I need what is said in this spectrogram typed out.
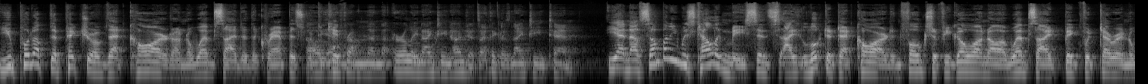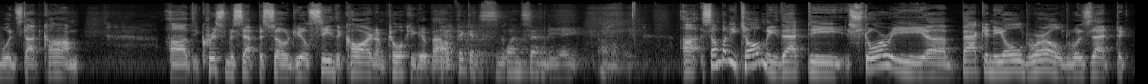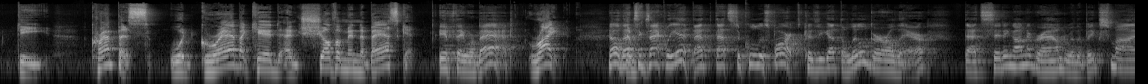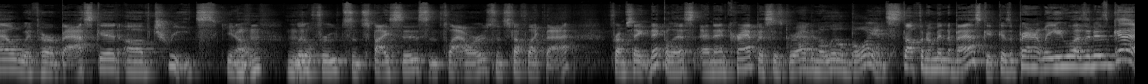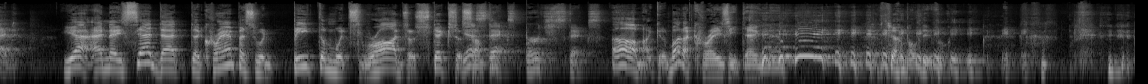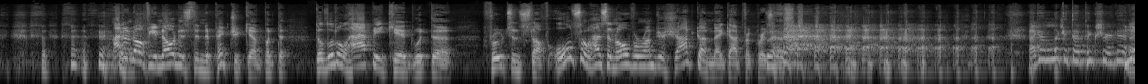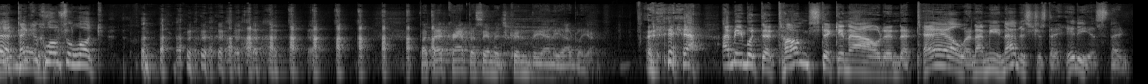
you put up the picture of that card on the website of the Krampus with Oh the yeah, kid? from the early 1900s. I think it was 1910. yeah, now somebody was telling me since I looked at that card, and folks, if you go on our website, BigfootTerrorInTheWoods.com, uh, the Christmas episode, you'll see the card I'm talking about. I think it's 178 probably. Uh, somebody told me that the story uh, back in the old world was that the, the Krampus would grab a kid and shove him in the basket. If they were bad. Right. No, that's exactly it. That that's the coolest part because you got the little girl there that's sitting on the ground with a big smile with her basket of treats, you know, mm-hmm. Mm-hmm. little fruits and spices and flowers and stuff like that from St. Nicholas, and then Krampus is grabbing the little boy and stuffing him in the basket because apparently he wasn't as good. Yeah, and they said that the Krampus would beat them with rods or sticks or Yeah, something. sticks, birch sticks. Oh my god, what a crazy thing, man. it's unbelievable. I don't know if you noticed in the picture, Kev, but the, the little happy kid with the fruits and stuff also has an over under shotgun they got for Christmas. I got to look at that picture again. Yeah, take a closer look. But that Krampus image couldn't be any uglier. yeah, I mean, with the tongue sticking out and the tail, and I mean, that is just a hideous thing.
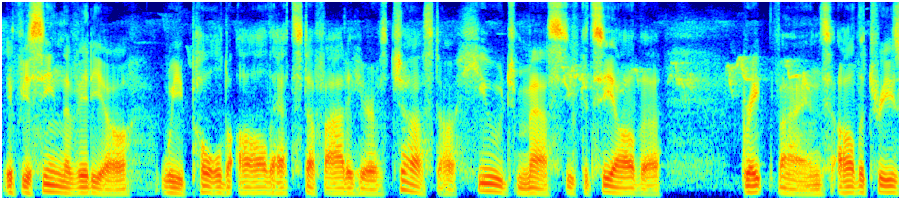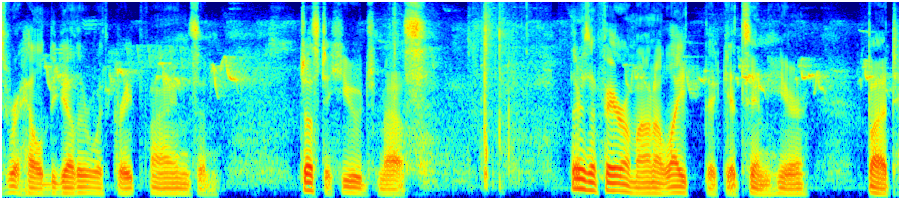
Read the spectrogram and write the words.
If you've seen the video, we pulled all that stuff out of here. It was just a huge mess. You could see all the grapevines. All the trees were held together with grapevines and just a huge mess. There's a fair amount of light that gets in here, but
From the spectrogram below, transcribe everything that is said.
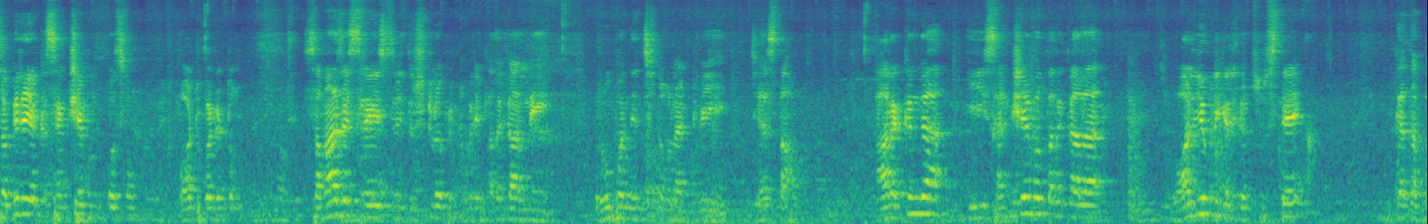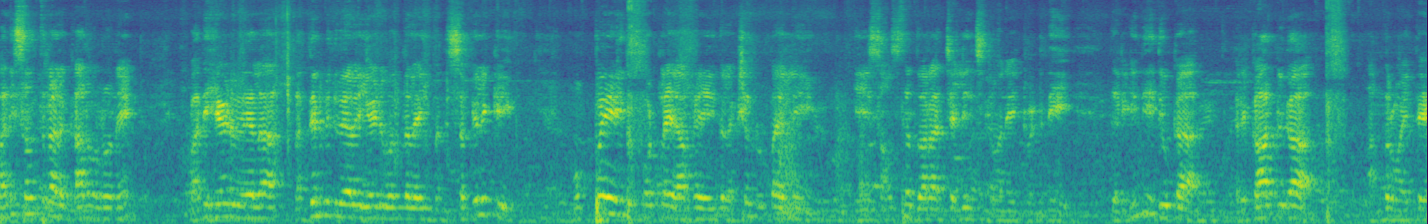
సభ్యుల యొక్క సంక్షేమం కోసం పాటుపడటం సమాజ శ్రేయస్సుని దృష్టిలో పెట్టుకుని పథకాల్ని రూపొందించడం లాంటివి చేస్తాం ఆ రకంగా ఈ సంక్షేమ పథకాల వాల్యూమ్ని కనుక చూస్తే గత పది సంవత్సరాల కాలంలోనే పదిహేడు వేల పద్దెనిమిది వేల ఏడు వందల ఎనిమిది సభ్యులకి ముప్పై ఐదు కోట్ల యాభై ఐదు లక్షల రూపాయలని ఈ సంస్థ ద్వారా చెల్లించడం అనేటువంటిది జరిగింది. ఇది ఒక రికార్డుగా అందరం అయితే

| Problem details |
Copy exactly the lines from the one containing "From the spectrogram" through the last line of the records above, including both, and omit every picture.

| Written response |
From the spectrogram below, transcribe everything that is said.
సభ్యుల యొక్క సంక్షేమం కోసం పాటుపడటం సమాజ శ్రేయస్సుని దృష్టిలో పెట్టుకుని పథకాల్ని రూపొందించడం లాంటివి చేస్తాం ఆ రకంగా ఈ సంక్షేమ పథకాల వాల్యూమ్ని కనుక చూస్తే గత పది సంవత్సరాల కాలంలోనే పదిహేడు వేల పద్దెనిమిది వేల ఏడు వందల ఎనిమిది సభ్యులకి ముప్పై ఐదు కోట్ల యాభై ఐదు లక్షల రూపాయలని ఈ సంస్థ ద్వారా చెల్లించడం అనేటువంటిది జరిగింది. ఇది ఒక రికార్డుగా అందరం అయితే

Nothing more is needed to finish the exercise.